Your reply must be the number of lines in the entries that hold the word "recording", and nothing else.

Data items:
_____
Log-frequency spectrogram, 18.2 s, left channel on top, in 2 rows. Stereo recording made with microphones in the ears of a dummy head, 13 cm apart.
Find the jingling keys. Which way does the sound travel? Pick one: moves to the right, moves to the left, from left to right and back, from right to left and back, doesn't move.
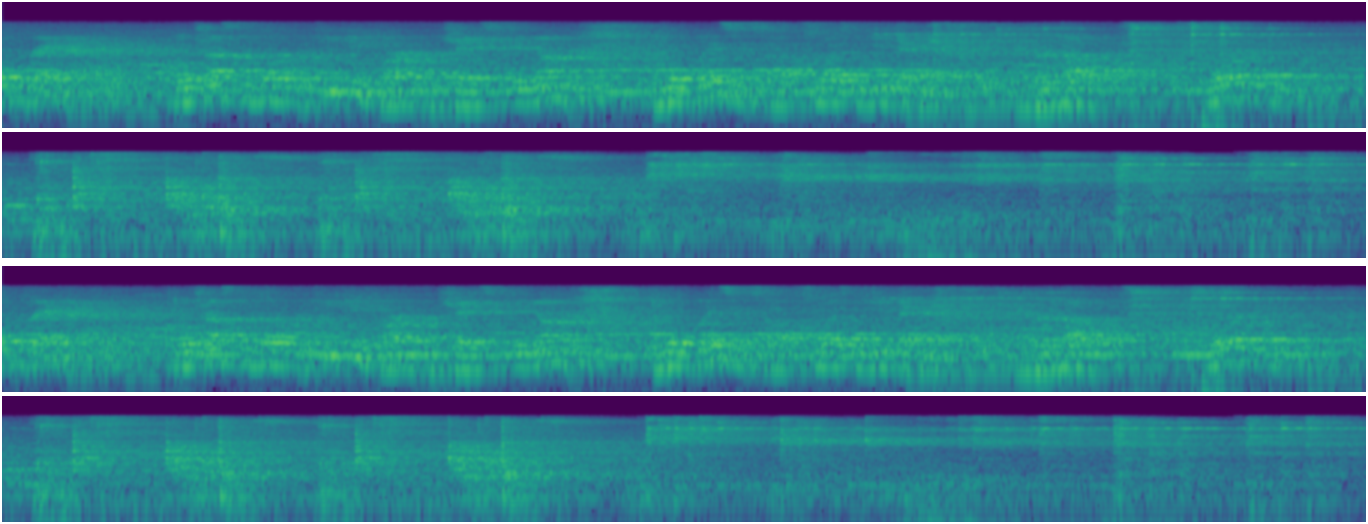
moves to the right.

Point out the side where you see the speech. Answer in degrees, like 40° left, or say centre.
20° right.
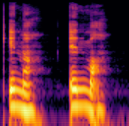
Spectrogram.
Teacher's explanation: you slightly reduce the in at the beginning and then make it sound like inma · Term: link sound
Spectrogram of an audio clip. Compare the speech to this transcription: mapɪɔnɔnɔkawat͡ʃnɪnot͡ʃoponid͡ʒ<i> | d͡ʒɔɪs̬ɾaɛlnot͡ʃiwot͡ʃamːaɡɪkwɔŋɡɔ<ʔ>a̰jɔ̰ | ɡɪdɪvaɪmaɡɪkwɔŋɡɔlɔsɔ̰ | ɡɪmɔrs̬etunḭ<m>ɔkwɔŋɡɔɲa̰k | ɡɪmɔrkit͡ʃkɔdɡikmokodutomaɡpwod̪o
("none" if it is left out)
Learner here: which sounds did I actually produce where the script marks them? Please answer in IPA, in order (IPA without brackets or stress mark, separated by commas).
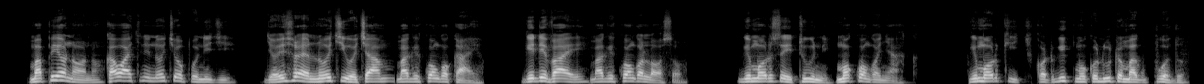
i, k, m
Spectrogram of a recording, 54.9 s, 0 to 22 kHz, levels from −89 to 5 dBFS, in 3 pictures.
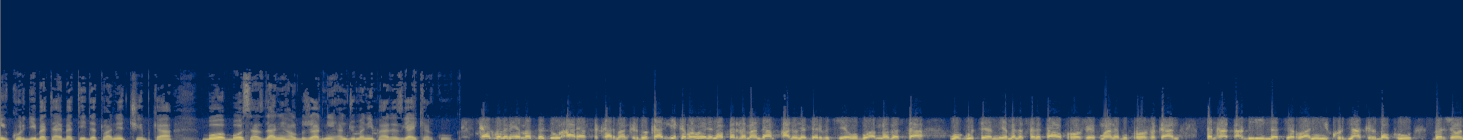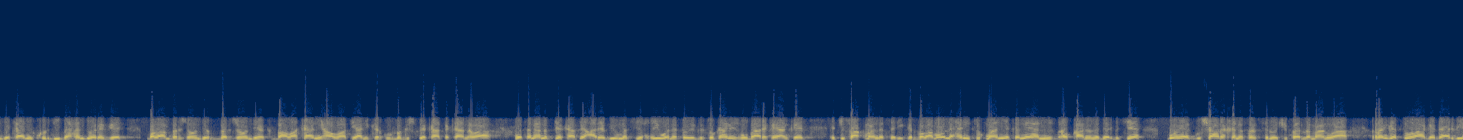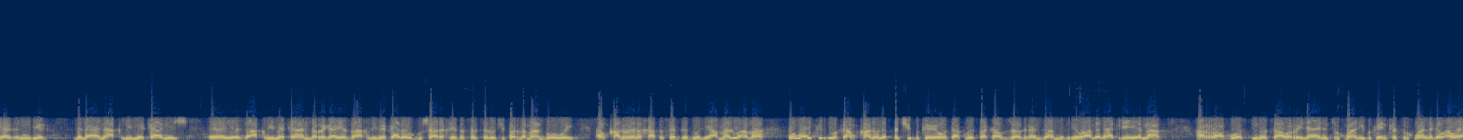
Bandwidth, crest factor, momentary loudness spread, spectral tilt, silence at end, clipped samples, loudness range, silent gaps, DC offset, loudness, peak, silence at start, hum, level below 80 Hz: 9.2 kHz; 14 dB; 6 LU; -7 dB/octave; 0 s; under 0.1%; 2 LU; none; under 0.1%; -19 LUFS; -6 dBFS; 0 s; none; -62 dBFS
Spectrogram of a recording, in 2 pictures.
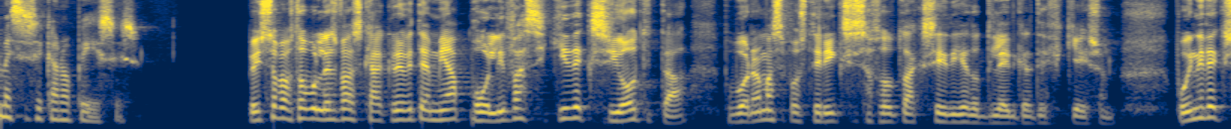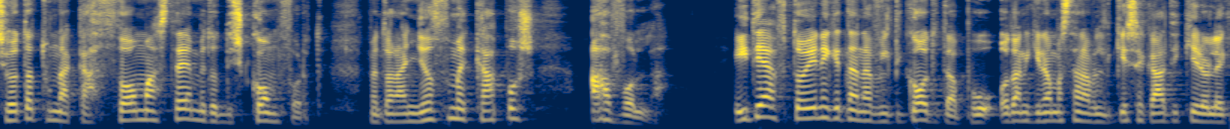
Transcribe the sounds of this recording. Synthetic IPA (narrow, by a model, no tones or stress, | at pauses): mesisikɐno̞piːsis | pisosɐpɐft̪o̞pule̞zvɐsi̥kɐkɾiðet̪emɲɐpo̞livɐsi̥ciðe̞ksio̞t̪i̥t̪ɐpubo̞ɾinɐmɐsi̥po̞st̪iɾiksiseɐft̪ot̪ot̪ɐksiðiʝɐt̪od̪ilet̪ɡɾɐt̪ifi̥cesio̞npuineiðe̞ksio̞t̪i̥t̪ɐt̪unɐkɐθo̞mɐst̪e̞me̞t̪od̪isko̞ɱfo̞̰ɾt̪me̞t̪o̞nɐɲo̞θume̞kɐpo̞s | ɐvo̞lɐ̰ | it̪e̞ɐft̪o̞inece̞t̪inɐnɐvlit̪iko̞t̪it̪ɐpuʔo̞t̪ɐnʝino̞mɐst̪e̞ɐnɐvlit̪icise̞kɐt̪iciɾio̞lek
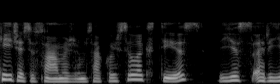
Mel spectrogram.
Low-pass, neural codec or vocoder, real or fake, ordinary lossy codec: 7.2 kHz; none; real; AAC, 64 kbps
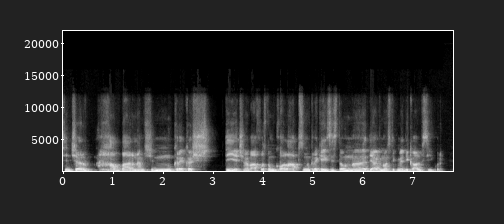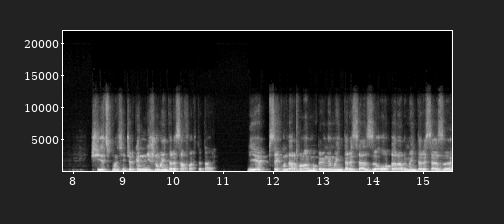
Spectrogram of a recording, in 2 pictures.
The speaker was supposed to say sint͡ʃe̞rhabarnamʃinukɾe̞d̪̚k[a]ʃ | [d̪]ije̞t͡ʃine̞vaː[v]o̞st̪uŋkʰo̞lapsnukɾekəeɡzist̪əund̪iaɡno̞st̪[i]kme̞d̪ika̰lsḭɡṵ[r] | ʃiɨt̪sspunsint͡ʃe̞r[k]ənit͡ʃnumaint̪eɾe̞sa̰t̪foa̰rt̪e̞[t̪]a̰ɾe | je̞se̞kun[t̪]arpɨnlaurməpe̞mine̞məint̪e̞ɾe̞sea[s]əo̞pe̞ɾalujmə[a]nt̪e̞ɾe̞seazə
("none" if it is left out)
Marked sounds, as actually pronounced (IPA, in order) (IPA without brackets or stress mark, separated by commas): ə, t̪, f, i, r, k, t̪, d̪, z, i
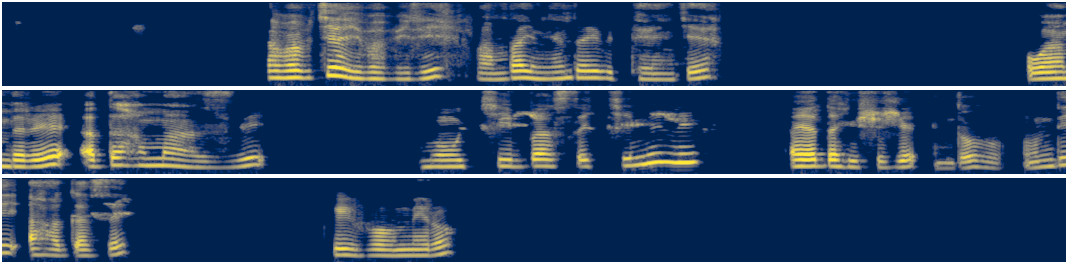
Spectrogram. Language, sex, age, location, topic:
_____
**Task result:**
5